fbpx

EP_slidad_0613

The first year of college is huge. Students start their independent lives in a totally new environment, with new people and new decisions to be made. We all could use a little guidance every now and then—and Elaine Penn strives to help guide students to a place that will benefit them the most in college.

Elaine believes the power of diversity, personal best and maintaining a balanced, healthy lifestyle will help students succeed in college. She shares tips on how first year students can incorporate all three into their lives.

DIVERSITY
College campuses are full of people from diverse backgrounds, with diverse experiences, ideas, beliefs and tastes. But the key is to be open to this and fully embrace it. When you do, your life will be enriched beyond measure.

“No one characteristic defines who a person really is. We have to take the time to get to know each person on an individual basis. If we don’t, we risk lumping people into groups and stereotyping. The truth is you never know who a person is until you take the time to know them. When you do, you will be surprised at how interesting, cool, smart and absolutely perfect each person is…just as they are,” said Elaine.

SUCCESS
The first year of college sets the tone for your entire college career. During this time, habits are formed, goals are established and networks are developed. Don’t waste a minute of it.

Elaine suggests that students:
– Create a priority list and check it every day.
– Understand that success is in your hands and no one else’s.
– Get involved on campus, but do things you are passionate about.
– Start thinking about what you love and major in it.

HEALTH
Your health is the most vital component of your success. You can’t take it for granted, because it will catch up with you.
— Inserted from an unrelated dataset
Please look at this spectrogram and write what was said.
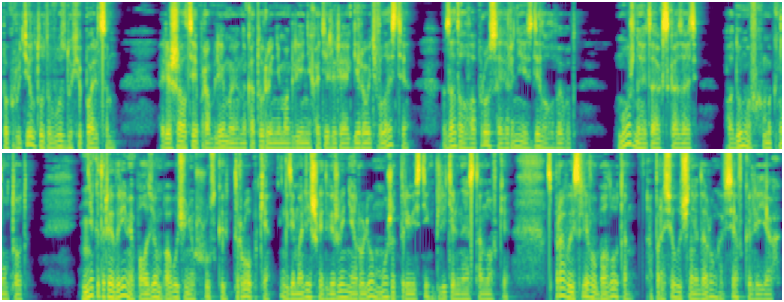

It requires that you are committed to taking care of yourself: mentally, emotionally, physically and spiritually.

When caught in the balancing act of juggling all the demands of college, check in with yourself to make sure you’re prioritizing these things to keep you healthy.

– Get 6-8 hours of sleep a night (it’s harder than you think).
– Eat a balanced diet of healthy carbohydrates, proteins and fats.
– Be proactive about managing stress: meditate, do yoga or breathing exercises.
– Prioritize your life.
– Learn to say no (when possible).

Start your students with some diversity, success or health guidance this fall with one of Elaine’s keynotes.

Visit campuspeak.com/penn to learn more.